__ASSIGNMENT__: For each record, copy the text exactly and omit any picture it holds.

__MATERIAL FOR THIS TASK__:
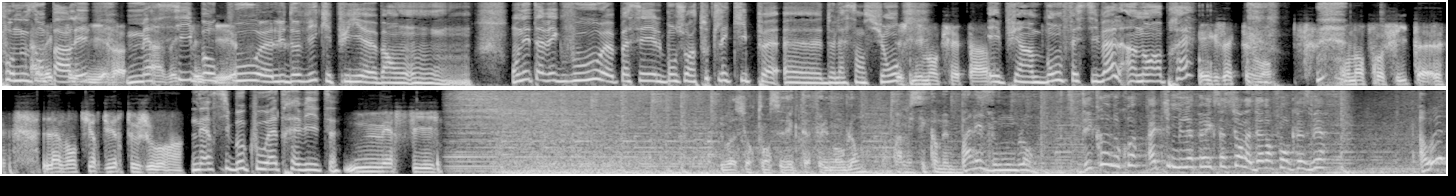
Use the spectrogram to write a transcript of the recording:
pour nous en parler. plaisir. Merci beaucoup euh, Ludovic et puis euh, ben, on, on est avec vous. Euh, Passez le bonjour à toute l'équipe euh, de l'Ascension Je n'y manquerai pas. et puis un bon festival un an après. Exactement. On en profite. L'aventure dure toujours. Merci beaucoup, à très vite. Merci. Je vois sur ton CD que t'as fait le Mont Blanc? Ah mais c'est quand même balèze le Mont Blanc. Tu déconnes ou quoi? Hakim il l'a fait avec sa sœur la dernière fois en classe verte. Ah ouais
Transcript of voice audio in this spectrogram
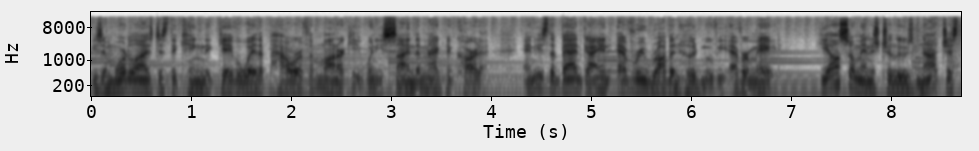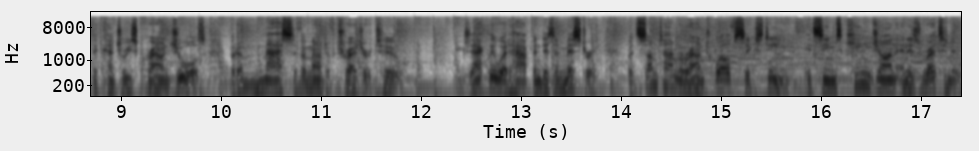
He's immortalized as the king that gave away the power of the monarchy when he signed the Magna Carta, and he's the bad guy in every Robin Hood movie ever made. He also managed to lose not just the country's crown jewels, but a massive amount of treasure too. Exactly what happened is a mystery, but sometime around 1216, it seems King John and his retinue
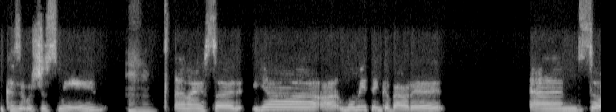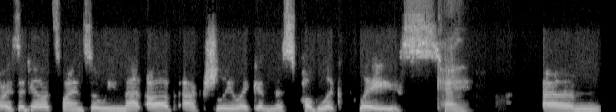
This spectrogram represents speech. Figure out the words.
because it was just me Mhm. and i said yeah uh, let me think about it and so i said yeah that's fine so we met up actually like in this public place Okay. um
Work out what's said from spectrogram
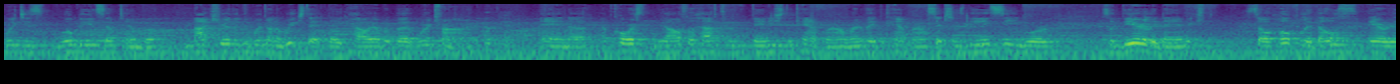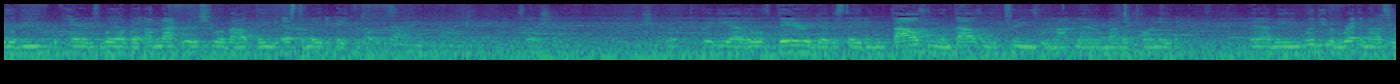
which is will be in September. Not sure that we're going to reach that date, however, but we're trying. Okay. And uh, of course, we also have to finish the campground, renovate the campground. Sections B and C were severely damaged, so hopefully those areas will be repaired as well. But I'm not really sure about the estimated date for those. Right, right. So, For sure. but, but yeah, it was very devastating. Thousands and thousands of trees were knocked down by that tornado. And I mean, you wouldn't even recognize the,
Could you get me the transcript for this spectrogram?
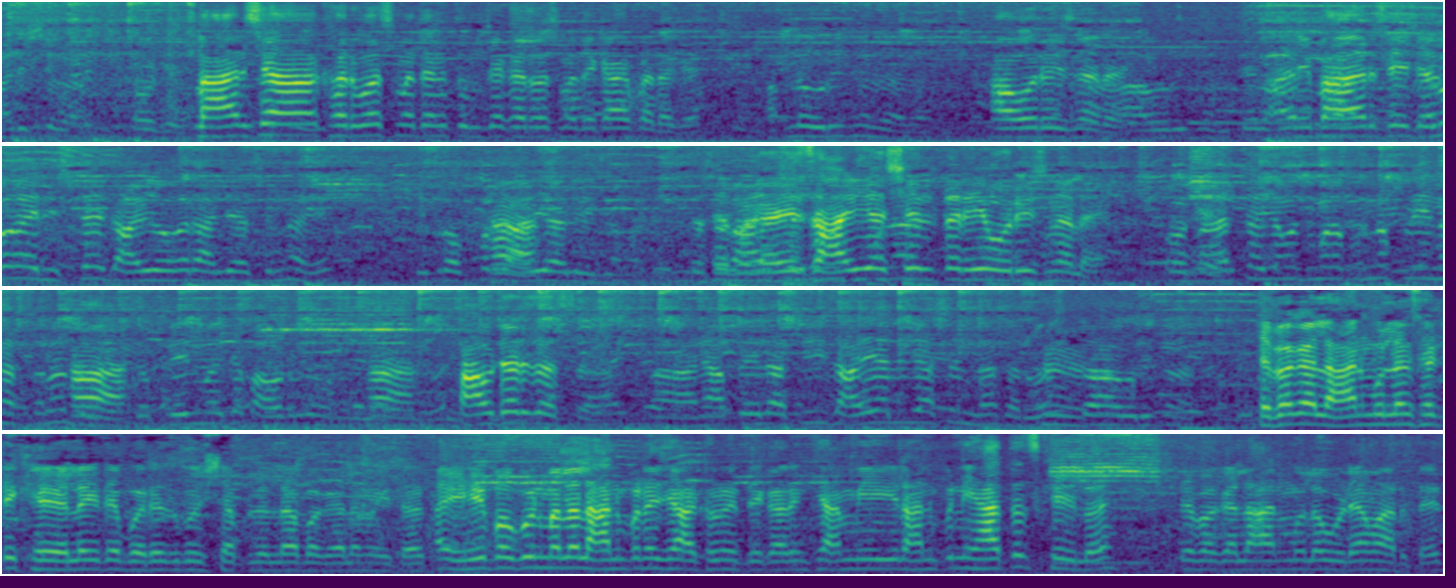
अडीचशे ओके. बाहेरच्या खरवसमध्ये आणि तुमच्या खरवसमध्ये काय फरक आहे? आपलं ओरिजिनल आहे. हा ओरिजिनल आहे. ओरिजिनल आणि बाहेरचे जे बघा दिसतंय जाळी वगैरे आली असेल ना हे प्रॉपर हा. जाळी आली याच्यामध्ये. हे तसं बघा, हे बाहेरच्या जाळी असेल तर हे ओरिजिनल आहे. बाहेरच्या तुम्हाला पूर्ण प्लेन असतं हा. ना प्लेन मध्ये पावडर हा. पावडरच असतं. आणि आपल्याला अशी जाळी आलेली असेल ना सर्व हा ओरिजिनल असतो. हे बघा लहान मुलांसाठी खेळायला इथे बऱ्याच गोष्टी आपल्याला बघायला मिळतात. हे बघून मला लहानपणाची आठवण येते कारण की आम्ही लहानपणी ह्यातच खेळलोय. ते बघा लहान मुलं उड्या मारतायत.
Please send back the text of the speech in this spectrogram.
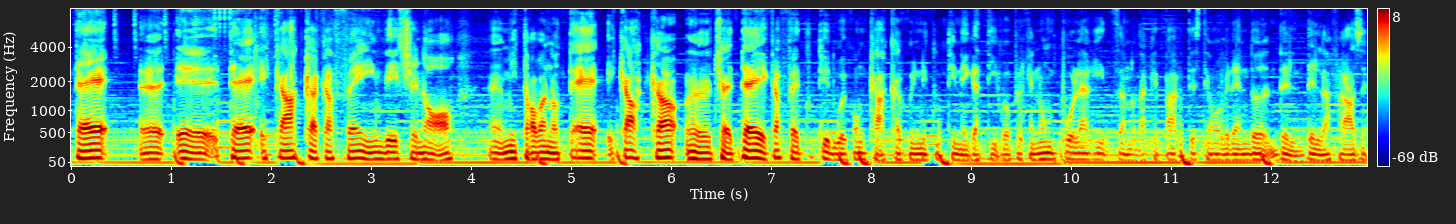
tè, eh, eh, tè e cacca, caffè invece no, eh, mi trovano tè e cacca, eh, cioè tè e caffè tutti e due con cacca, quindi tutti negativo, perché non polarizzano da che parte stiamo vedendo del, della frase.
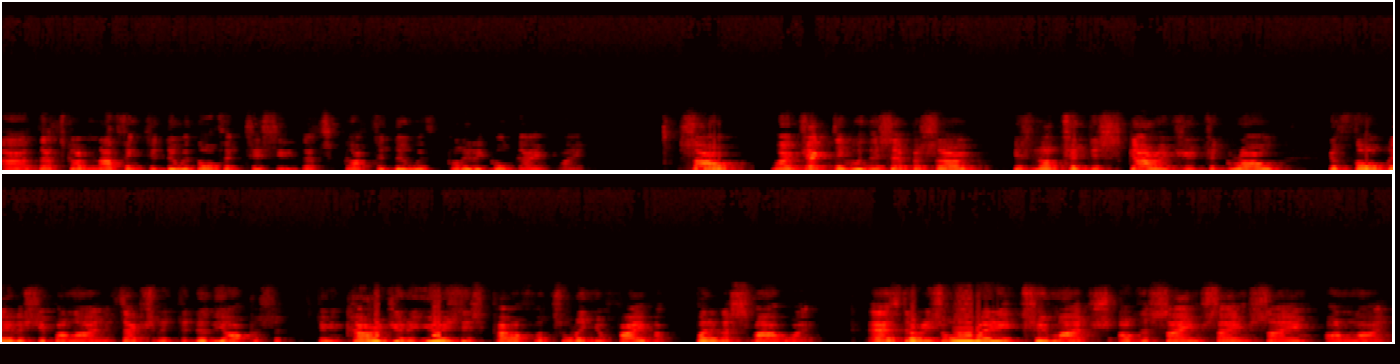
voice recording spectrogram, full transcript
uh, that's got nothing to do with authenticity. That's got to do with political game playing. So, my objective with this episode is not to discourage you to grow your thought leadership online. It's actually to do the opposite, to encourage you to use this powerful tool in your favor, but in a smart way. as there is already too much of the same, same, same online.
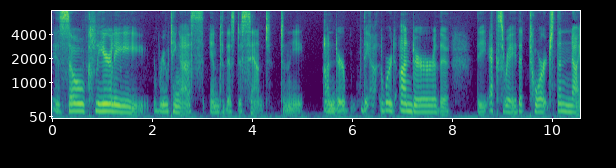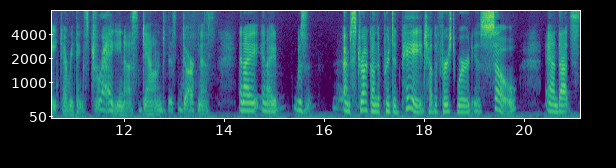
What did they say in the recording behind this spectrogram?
is so clearly rooting us into this descent to the under, the word under, the the x ray, the torch, the night, everything's dragging us down into this darkness. And I and I was I'm struck on the printed page how the first word is so, and that's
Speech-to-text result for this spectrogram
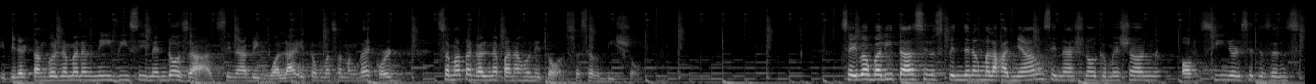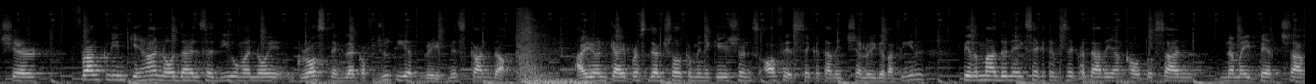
Ipinagtanggol naman ng Navy si Mendoza at sinabing wala itong masamang record sa matagal na panahon nito sa serbisyo. Sa ibang balita, sinuspinde ng Malacanang si National Commission of Senior Citizens Chair Franklin Quijano dahil sa di umano'y gross neglect of duty at grave misconduct. Ayon kay Presidential Communications Office Secretary Cheloy Garafil, pirmado na Executive Secretary ang kautosan na may petsang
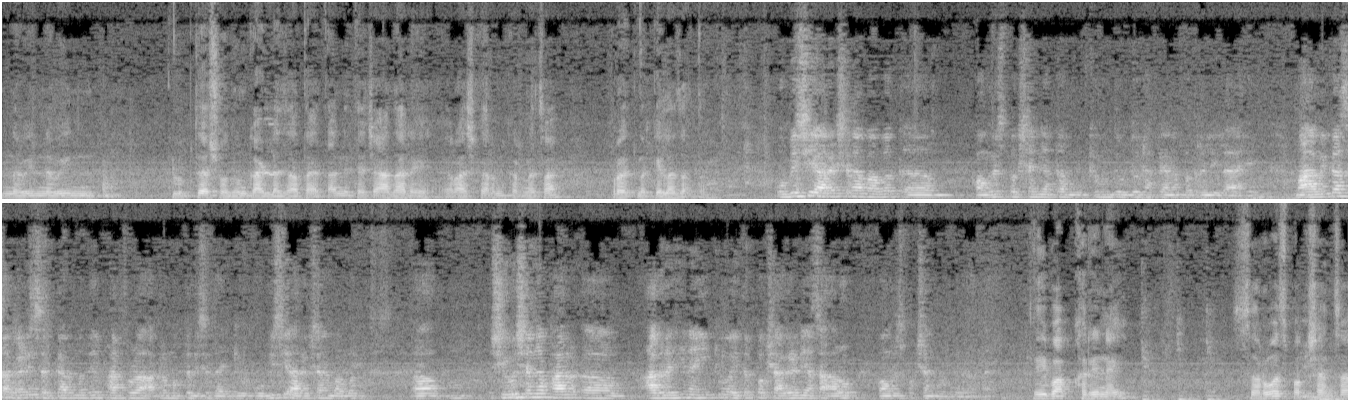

__WRITTEN ANSWER__:
Use the spectrogram to write a transcript of the recording:
pour nous en parler. plaisir. Merci beaucoup euh, Ludovic et puis euh, ben, on, on est avec vous. Euh, Passez le bonjour à toute l'équipe euh, de l'Ascension Je n'y manquerai pas. et puis un bon festival un an après. Exactement. On en profite. L'aventure dure toujours. Merci beaucoup, à très vite. Merci. Je vois sur ton CD que t'as fait le Mont Blanc? Ah mais c'est quand même balèze le Mont Blanc. Tu déconnes ou quoi? Hakim il l'a fait avec sa sœur la dernière fois en classe verte. Ah ouais
Transcript of voice audio in this spectrogram
He's immortalized as the king that gave away the power of the monarchy when he signed the Magna Carta, and he's the bad guy in every Robin Hood movie ever made. He also managed to lose not just the country's crown jewels, but a massive amount of treasure too. Exactly what happened is a mystery, but sometime around 1216, it seems King John and his retinue
This spectrogram represents speech. Figure out the words.
because it was just me Mhm. and i said yeah uh, let me think about it and so i said yeah that's fine so we met up actually like in this public place Okay. um
Work out what's said from spectrogram
which is will be in September. Not sure that we're going to reach that date, however, but we're trying. Okay. And uh, of course, we also have to finish the campground, renovate the campground. Sections B and C were severely damaged, so hopefully those areas will be repaired as well. But I'm not really sure about the estimated date for those. Right, right. So, For sure. but, but yeah, it was very devastating. Thousands and thousands of trees were knocked down by that tornado. And I mean, you wouldn't even recognize the,
Could you get me the transcript for this spectrogram?
अडीचशे ओके. बाहेरच्या खरवसमध्ये आणि तुमच्या खरवसमध्ये काय फरक आहे? आपलं ओरिजिनल आहे. हा ओरिजिनल आहे. ओरिजिनल आणि बाहेरचे जे बघा दिसतंय जाळी वगैरे आली असेल ना हे प्रॉपर हा. जाळी आली याच्यामध्ये. हे तसं बघा, हे बाहेरच्या जाळी असेल तर हे ओरिजिनल आहे. बाहेरच्या तुम्हाला पूर्ण प्लेन असतं हा. ना प्लेन मध्ये पावडर हा. पावडरच असतं. आणि आपल्याला अशी जाळी आलेली असेल ना सर्व हा ओरिजिनल असतो. हे बघा लहान मुलांसाठी खेळायला इथे बऱ्याच गोष्टी आपल्याला बघायला मिळतात. हे बघून मला लहानपणाची आठवण येते कारण की आम्ही लहानपणी ह्यातच खेळलोय. ते बघा लहान मुलं उड्या मारतायत.
Please send back the text of the speech in this spectrogram.
tè, eh, eh, tè e cacca, caffè invece no, eh, mi trovano tè e cacca, eh, cioè tè e caffè tutti e due con cacca, quindi tutti negativo, perché non polarizzano da che parte stiamo vedendo del, della frase.
voice recording spectrogram, full transcript
uh, that's got nothing to do with authenticity. That's got to do with political game playing. So, my objective with this episode is not to discourage you to grow your thought leadership online. It's actually to do the opposite, to encourage you to use this powerful tool in your favor, but in a smart way. as there is already too much of the same, same, same online.
What did they say in the recording behind this spectrogram?
is so clearly rooting us into this descent to the under, the word under, the the x ray, the torch, the night, everything's dragging us down into this darkness. And I and I was I'm struck on the printed page how the first word is so, and that's
Speech-to-text result for this spectrogram
Ipinagtanggol naman ng Navy si Mendoza at sinabing wala itong masamang record sa matagal na panahon nito sa serbisyo. Sa ibang balita, sinuspinde ng Malacanang si National Commission of Senior Citizens Chair Franklin Quijano dahil sa di umano'y gross neglect of duty at grave misconduct. Ayon kay Presidential Communications Office Secretary Cheloy Garafil, pirmado na Executive Secretary ang kautosan na may petsang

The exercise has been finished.